- [Requirement]: Below this line are records; write out exactly the lines from the one containing "Mel spectrogram, 19.5" through the one containing "The word, then", with the pictures left out.

Information given Block Start

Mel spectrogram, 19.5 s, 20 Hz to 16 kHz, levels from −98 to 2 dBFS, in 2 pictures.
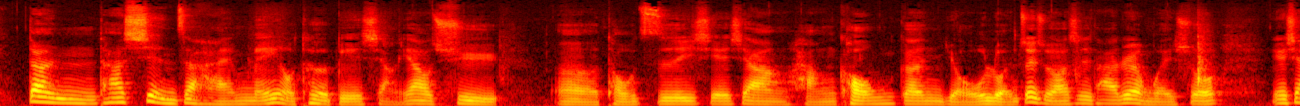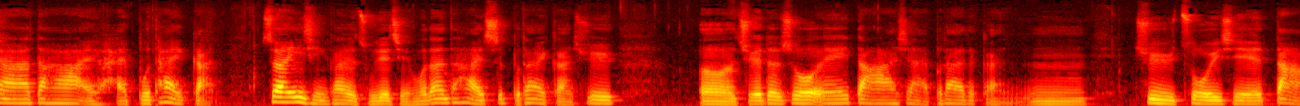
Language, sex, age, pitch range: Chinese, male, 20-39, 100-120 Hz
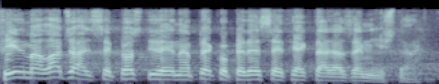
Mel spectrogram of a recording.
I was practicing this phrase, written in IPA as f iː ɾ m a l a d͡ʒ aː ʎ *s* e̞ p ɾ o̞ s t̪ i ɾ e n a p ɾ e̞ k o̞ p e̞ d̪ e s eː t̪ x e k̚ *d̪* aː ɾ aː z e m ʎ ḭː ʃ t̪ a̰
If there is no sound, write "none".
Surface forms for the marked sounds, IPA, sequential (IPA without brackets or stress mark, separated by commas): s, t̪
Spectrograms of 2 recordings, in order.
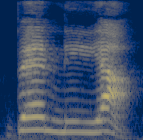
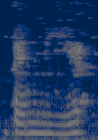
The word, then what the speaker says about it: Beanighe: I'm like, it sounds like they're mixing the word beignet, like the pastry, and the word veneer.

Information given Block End
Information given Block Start

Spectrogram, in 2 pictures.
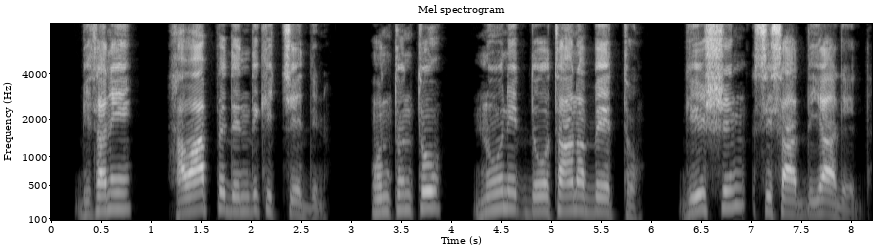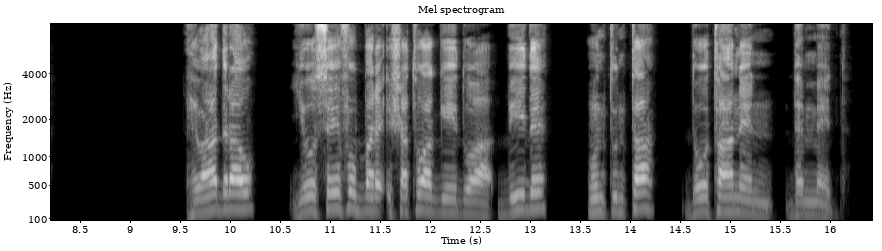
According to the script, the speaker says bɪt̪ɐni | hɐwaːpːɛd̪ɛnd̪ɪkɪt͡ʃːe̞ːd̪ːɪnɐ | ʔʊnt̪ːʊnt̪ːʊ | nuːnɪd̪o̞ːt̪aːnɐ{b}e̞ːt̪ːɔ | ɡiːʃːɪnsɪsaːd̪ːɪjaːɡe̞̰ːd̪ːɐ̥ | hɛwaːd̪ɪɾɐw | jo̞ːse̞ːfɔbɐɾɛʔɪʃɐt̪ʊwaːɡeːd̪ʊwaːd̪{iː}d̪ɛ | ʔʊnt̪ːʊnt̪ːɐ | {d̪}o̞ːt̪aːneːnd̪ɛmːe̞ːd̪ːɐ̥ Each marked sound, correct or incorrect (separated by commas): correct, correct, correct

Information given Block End

- [Answer for this exercise]:
Mel spectrogram, 19.5 s, 20 Hz to 16 kHz, levels from −98 to 2 dBFS, in 2 pictures.
Language, sex, age, pitch range: Chinese, male, 20-39, 100-120 Hz
Mel spectrogram of a recording.
I was practicing this phrase, written in IPA as f iː ɾ m a l a d͡ʒ aː ʎ *s* e̞ p ɾ o̞ s t̪ i ɾ e n a p ɾ e̞ k o̞ p e̞ d̪ e s eː t̪ x e k̚ *d̪* aː ɾ aː z e m ʎ ḭː ʃ t̪ a̰
If there is no sound, write "none".
Surface forms for the marked sounds, IPA, sequential (IPA without brackets or stress mark, separated by commas): s, t̪
Spectrograms of 2 recordings, in order.
The word, then what the speaker says about it: Beanighe: I'm like, it sounds like they're mixing the word beignet, like the pastry, and the word veneer.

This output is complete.